Dr.-Ing. Thomas Tobie

Dr.-Ing. Thomas Tobie studied mechanical engineering at the Technical University of Munich (TUM), Germany. Today he is head of the Load Carrying Capacity of Cylindrical Gears department at the Gear Research Centre (FZG), where he specializes in gear materials, heat treatment, gear lubricants and gear load carrying capacity research. Concurrently, Tobie brings to that work a particular focus on all relevant gear failure modes such as tooth root breakage, pitting, micropitting and wear, as well as sub-surface-initiated fatigue failures.  (Bio last updated 2016-01-01 Contact Randy Stott, Managing Editor, with changes.)

Articles by Thomas Tobie
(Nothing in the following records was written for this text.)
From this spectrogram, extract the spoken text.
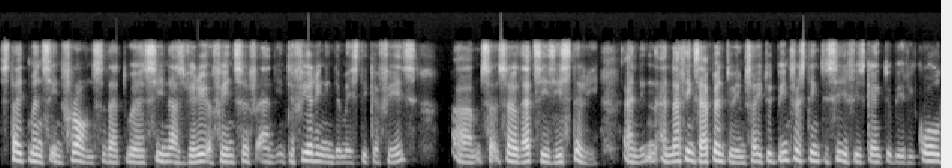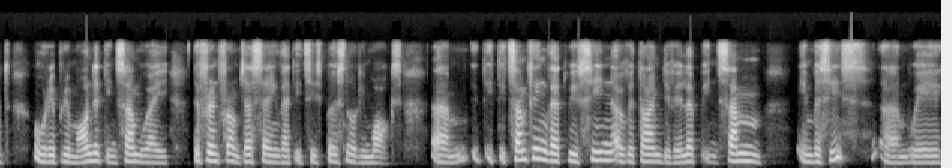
statements in France that were seen as very offensive and interfering in domestic affairs, um, so, so that's his history, and and nothing's happened to him. So it would be interesting to see if he's going to be recalled or reprimanded in some way, different from just saying that it's his personal remarks. Um, it, it, it's something that we've seen over time develop in some embassies, um, where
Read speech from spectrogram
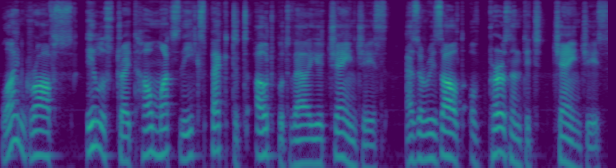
Line graphs illustrate how much the expected output value changes as a result of percentage changes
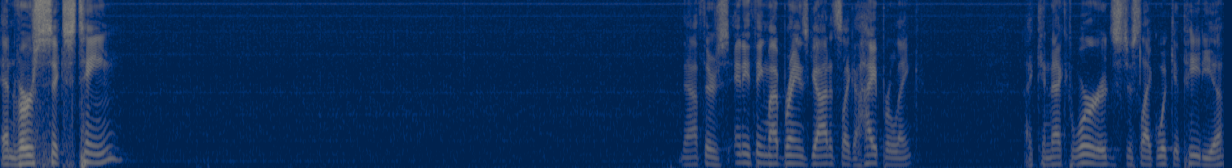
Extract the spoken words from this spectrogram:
and verse 16. Now, if there's anything my brain's got, it's like a hyperlink. I connect words just like Wikipedia.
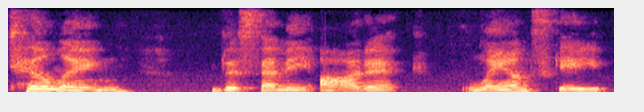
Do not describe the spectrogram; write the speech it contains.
tilling the semiotic landscape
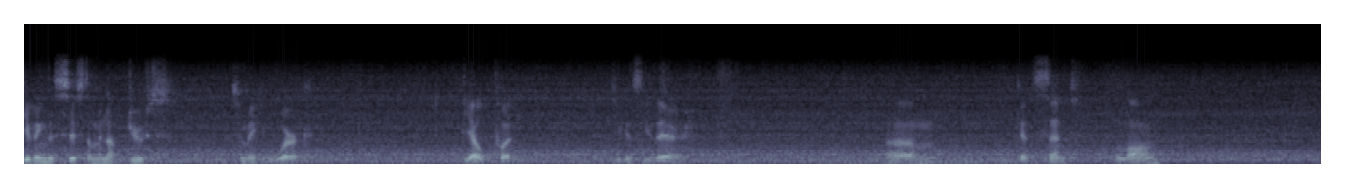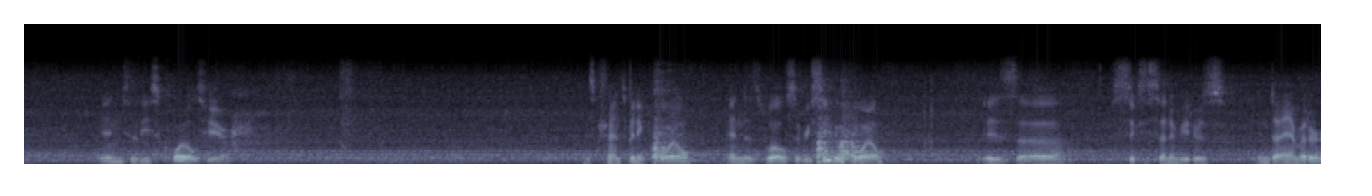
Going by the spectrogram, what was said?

  • Increased Tooth Bending Strength and Pitting Load Capacity of Fine-Module Gears (September/October 2016)
    The common calculation methods according to DIN 3990 and ISO 6336 are based on a comparison of occurring stress and allowable stress. The influence of gear size on the load-carrying capacity is considered with the size factors YX (tooth root bending) and ZX (pitting), but there are further influences, which should be considered. In the following, major influences of gear size on the load factors as well as on the permissible tooth root bending and contact stress will be discussed.
  • Influences on Failure Modes and Load-Carrying Capacity of Grease-Lubricated Gears (January/February 2016)
    In order to properly select a grease for a particular application, a sound knowledge of the influence of different grease components and operating conditions on the lubrication supply mechanism and on different failure modes is of great benefit.
  • Tooth Flank Fracture - Basic Principles and Calculation Model for a Sub-Surface-Initiated Fatigue Failure Mode of Case-Hardened Gears (August 2015)
    Cracks initiated at the surface of case-hardened gears may lead to typical life-limiting fatigue failure modes such as pitting and tooth root breakage. Furthermore, the contact load on the flank surface induces stresses in greater material depth that may lead to crack initiation below the surface if the local material strength is exceeded. Over time the sub-surface crack propagation may lead to gear failure referred to as “tooth flank fracture” (also referred to as “tooth flank breakage”). This paper explains the mechanism of this subsurface fatigue failure mode and its decisive influence factors, and presents an overview of a newly developed calculation model.